WHAT NEEDS TO BE DONE:
The data must be given again exactly as written, with all images omitted.

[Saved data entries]
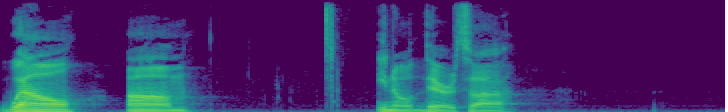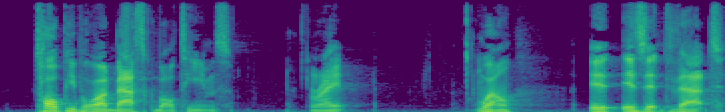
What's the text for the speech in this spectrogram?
well, um, you know, there's uh, tall people on basketball teams, right? Well, is it that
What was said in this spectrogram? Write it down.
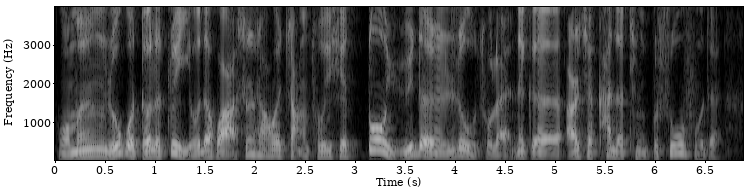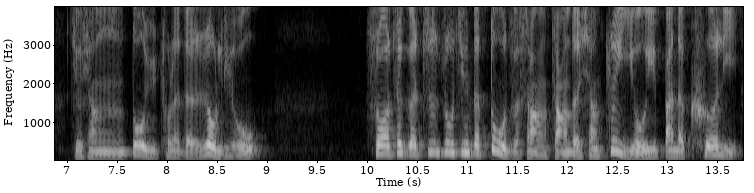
我们如果得了赘油的话，身上会长出一些多余的肉出来，那个而且看着挺不舒服的，就像多余出来的肉瘤。说这个蜘蛛精的肚子上长得像赘油一般的颗粒，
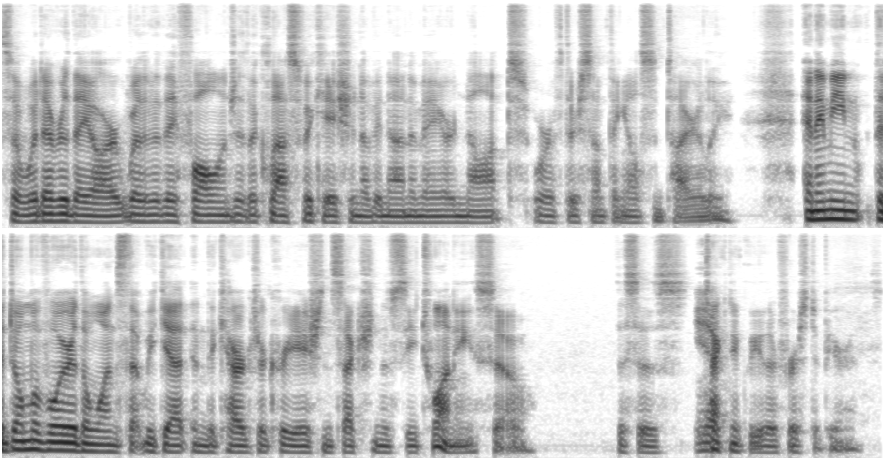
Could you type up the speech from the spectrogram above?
So whatever they are, whether they fall under the classification of Inanimae or not, or if there's something else entirely. And I mean, the Domovoy are the ones that we get in the character creation section of C20, so this is Yeah. technically their first appearance.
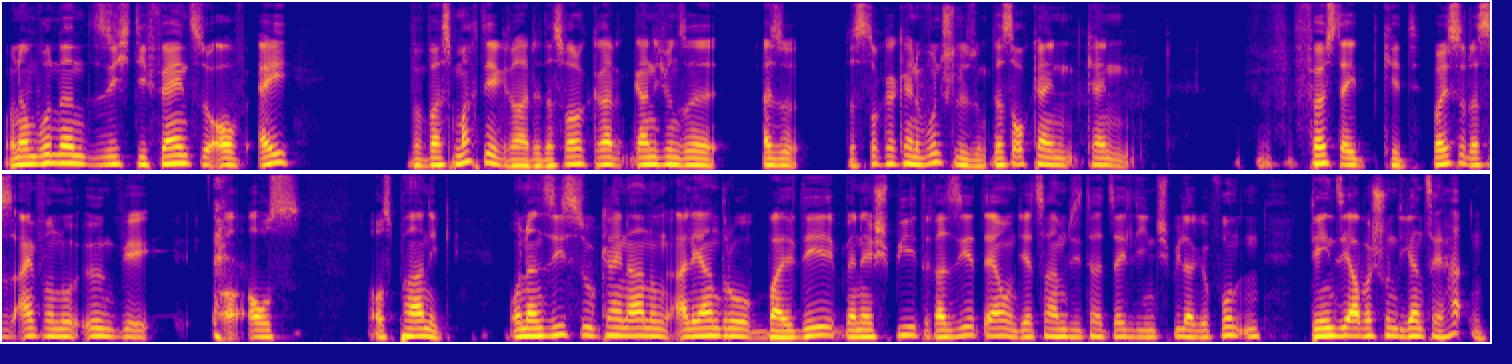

OUTPUT OF THE EXERCISE:
What's the text for the speech in this spectrogram?
well, um, you know, there's uh, tall people on basketball teams, right? Well, is it that
What was said in this spectrogram? Write it down.
我们如果得了赘油的话，身上会长出一些多余的肉出来，那个而且看着挺不舒服的，就像多余出来的肉瘤。说这个蜘蛛精的肚子上长得像赘油一般的颗粒，
Could you type up the speech from the spectrogram above?
So whatever they are, whether they fall under the classification of Inanimae or not, or if there's something else entirely. And I mean, the Domovoy are the ones that we get in the character creation section of C20, so this is Yeah. technically their first appearance.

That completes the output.